I believe the stories emerging from Guantánamo are having a similar toxic effect on us - inflaming sentiments against the U.S. all over the world and providing recruitment energy on the Internet for those who would do us ill. Husain Haqqani, a thoughtful Pakistani scholar now teaching at Boston University, remarked to me: "When people like myself say American values must be emulated and America is a bastion of freedom, we get Guantánamo Bay thrown in our faces. When we talk about the America of Jefferson and Hamilton, people back home say to us: 'That is not the America we are dealing with. We are dealing with the America of imprisonment without trial.' " Guantánamo Bay is becoming the anti-Statue of Liberty.

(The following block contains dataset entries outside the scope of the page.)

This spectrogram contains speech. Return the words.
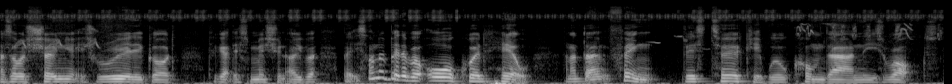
As I was showing you, it's really good get this mission over but it's on a bit of an awkward hill and I don't think this turkey will come down these rocks.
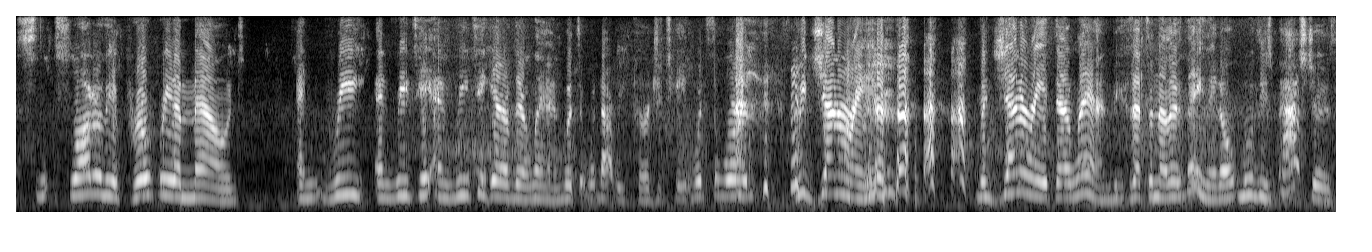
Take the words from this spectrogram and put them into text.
sl- slaughter the appropriate amount, and re and retake and retake care of their land. What's it? What not regurgitate? What's the word? regenerate. regenerate their land because that's another thing. They don't move these pastures,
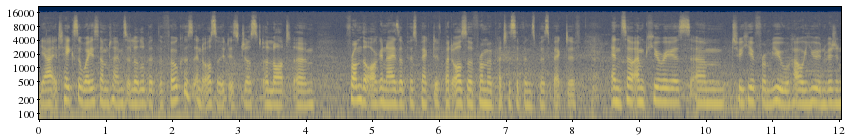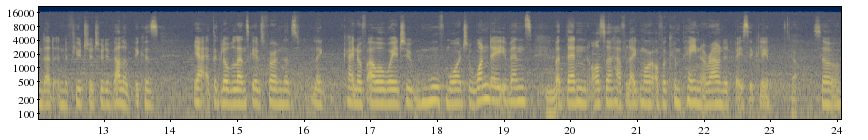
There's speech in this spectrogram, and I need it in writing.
yeah, it takes away sometimes a little bit the focus, and also it is just a lot um, from the organizer perspective, but also from a participant's perspective. Yeah. And so I'm curious um, to hear from you how you envision that in the future to develop, because yeah, at the Global Landscapes Forum, that's like kind of our way to move more to one-day events, but then also have like more of a campaign around it, basically. Yeah. So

What Mr. Friedman does not quantify is how many innocent civilians might die from mistaken engagement, friendly fire, bad targeting and what have you, if an alternative means of obtaining intelligence is not found. Would it be greater or less than the hundred or so Jihadis said to have died in US custody? Would it matter to those who regard Gitmo as the anti-Statue of Liberty? This is not an argument for torture: there are more effective ways than hostile interrogation to obtain intelligence including spying, wiretapping, surveillance and tracing through bank accounts. But it is an argument to recast humanitarian law to allow the gathering and application of that intelligence. Much of the historical impact of humanitarian law stemmed directly from the ability to gather and apply intelligence to discriminate between combatants and noncombatants. The devices of open cities, clearly marked ambulances, zones of safe passage, armbands for humanitarian personnel, etc are usages whose practical utility has expired under the deceptions of terrorist warfare, but their intent -- that of marking the limits of licit violence -- is sound. It is a distinction which can be based only on intellgence. Without that, humanitarian law is form without function on the modern terrorist battlefield, "a tale told by an idiot, full of sound and fury, signifying nothing".